  22. ^ "Michael Sayman, el prodigio de Facebook, revela el difícil camino del éxito". Noticias Caracol. March 29, 2017.{{cite news}}: CS1 maint: url-status (link)
  23. ^ a b Warren, Katie. "This 21-year-old millionaire was hired by Facebook at 17 and now works at Google — and his career advice is wise beyond his years". Insider. Retrieved 2021-01-30.
  24. ^ "Teen's App Helps Pay Family's Bills". NPR.org. Retrieved 2021-01-30.
  25. ^ Hansen, Lena (November 2018). "Una vida sin secretos". People en Español (in Spanish). p. 78.
  26. ^ a b DeAmicis, Carmel (2014-09-01). "How Facebook's newest teen engineer supported his family with apps until cashing in". gigaom.com (in American English). Retrieved 2021-01-30.
  27. ^ "Ingeniero de Google cuenta su verdad: "Soy gay"". People en Español (in Spanish). Retrieved 2021-01-30.{{cite web}}: CS1 maint: url-status (link)
  28. ^ "Michael Sayman, exitoso ingeniero hispano de Google, se declara gay". eldia.com.bo. Retrieved 2021-01-30.
  29. ^ "Sayman: "Tengo miedo de que me vean como el ingeniero que es gay" | EL DEBER". eldeber.com.bo (in Spanish). Retrieved 2021-01-30.

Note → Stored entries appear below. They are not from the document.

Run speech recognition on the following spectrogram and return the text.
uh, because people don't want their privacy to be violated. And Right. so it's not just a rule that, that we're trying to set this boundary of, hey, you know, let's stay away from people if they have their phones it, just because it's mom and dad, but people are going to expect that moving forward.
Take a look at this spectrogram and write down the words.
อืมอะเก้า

  30. ^ a b c Beasley, Mike (2013-08-08). "Review: 4Snaps is a fun new word game for iOS". 9to5Mac (in American English). Retrieved 2021-01-30.
  31. ^ a b c "Facebook's new teens-only app Lifestage turns bios into video profiles". TechCrunch. Retrieved 2021-01-30.

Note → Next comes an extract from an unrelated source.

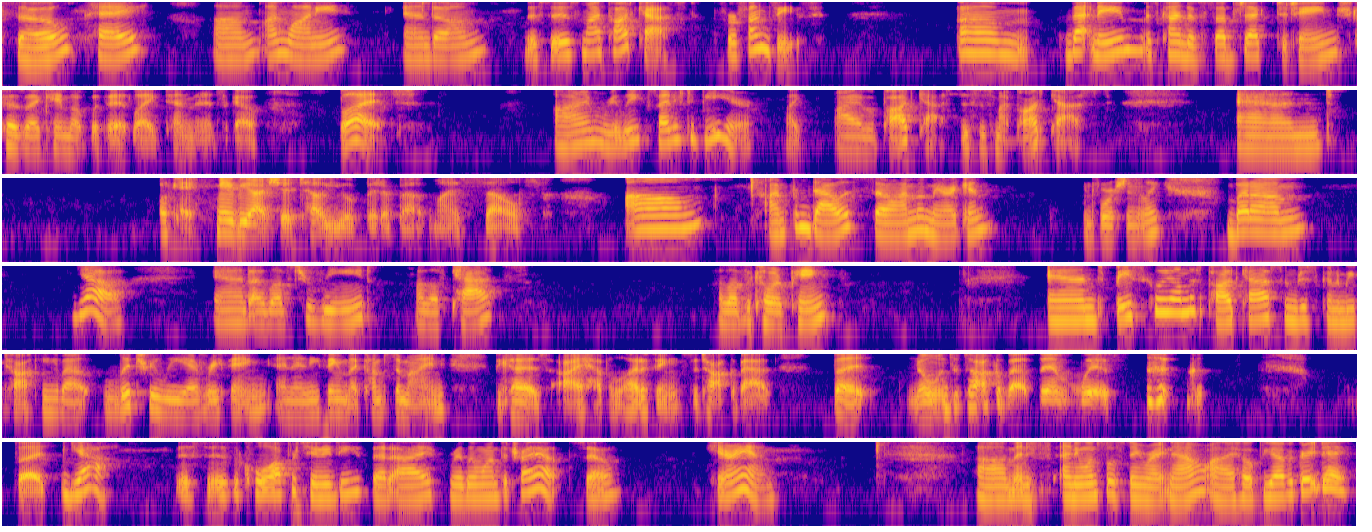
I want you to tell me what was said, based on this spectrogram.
So, hey, um, I'm Lonnie, and um, this is my podcast for funsies. Um, that name is kind of subject to change because I came up with it like 10 minutes ago. But I'm really excited to be here. Like, I have a podcast. This is my podcast. And okay, maybe I should tell you a bit about myself. Um, I'm from Dallas, so I'm American, unfortunately. But um, yeah, and I love to read. I love cats. I love the color pink. And basically, on this podcast, I'm just going to be talking about literally everything and anything that comes to mind because I have a lot of things to talk about, but no one to talk about them with. but yeah, this is a cool opportunity that I really want to try out. So here I am. Um, and if anyone's listening right now, I hope you have a great day.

  32. ^ a b "Facebook teen-in-residence defects to Google and launches Lies". TechCrunch (in American English). Retrieved 2021-01-30.
  33. ^ "Michael Sayman deja Facebook y se va a Google | EL DEBER". eldeber.com.bo (in Spanish). Retrieved 2021-01-30.

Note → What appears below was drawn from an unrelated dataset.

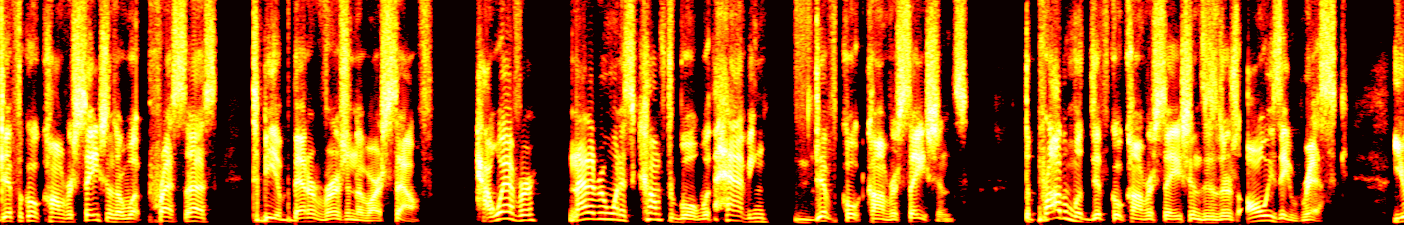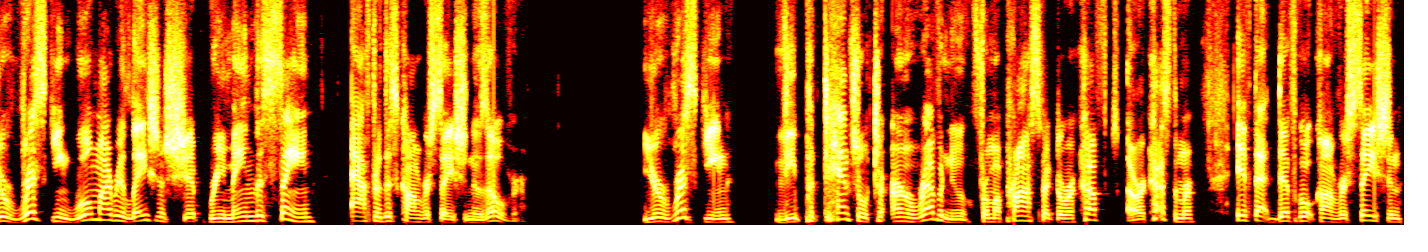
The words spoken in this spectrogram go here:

  34. ^ a b "Google Wunderkind Is Building a Secret Social-Gaming Startup". Bloomberg.com. 2018-05-02. Retrieved 2021-01-30.
  35. ^ King, Hope (2016-08-22). "Snapchat, is that you? Facebook's new Lifestage app for teens is another clone". CNNMoney. Retrieved 2021-01-30.
  36. ^ Heath, Alex. "What it's like to use Facebook's new Snapchat competitor that's only for high schoolers". Business Insider. Retrieved 2021-01-30.
  37. ^ "Privacy concerns about Facebook LifeStage app". www.privacytrust.com. Retrieved 2021-01-30.
  38. ^ Musil, Steven. "Facebook pulls plug on teen-focused network Lifestage". CNET. Retrieved 2021-01-30.
  39. ^ Gartenberg, Chaim (2017-08-08). "Facebook killed its standalone Snapchat app after realizing teens already have Snapchat". The Verge. Retrieved 2021-01-30.
  40. ^ "Facebook's 21-Year-Old Wunderkind Leaves for Google". Bloomberg.com. 2017-08-28. Retrieved 2021-01-30.
  41. ^ "Google: Google and Facebook are fighting over this 21 year old". The Economic Times. Retrieved 2021-01-30.
  42. ^ a b "El genio Michael Sayman explica los lanzamientos de Google". El Deber (in Spanish). Retrieved 2021-01-30.
  43. ^ Newton, Casey (2018-12-15). "22 predictions for social media in 2019". The Verge. Retrieved 2021-01-30.
  44. ^ "30 Under 30 2019: Consumer Technology". Forbes. Retrieved 2021-01-30.
  45. ^ Ghosh, Shona. "The 24-year-old whiz kid who was hired by Mark Zuckerberg then Google is leaving to work at Roblox". Business Insider. Retrieved 2021-01-30.
  46. ^ Lee, Allen (2020-12-21). "10 Things You Didn't Know about Michael Sayman". Money Inc (in American English). Retrieved 2021-01-30.
  47. ^ Galuppo, Mia (2021-08-27). "Rights Available: New Books With Hollywood Appeal". The Hollywood Reporter (in American English). Retrieved 2021-08-28.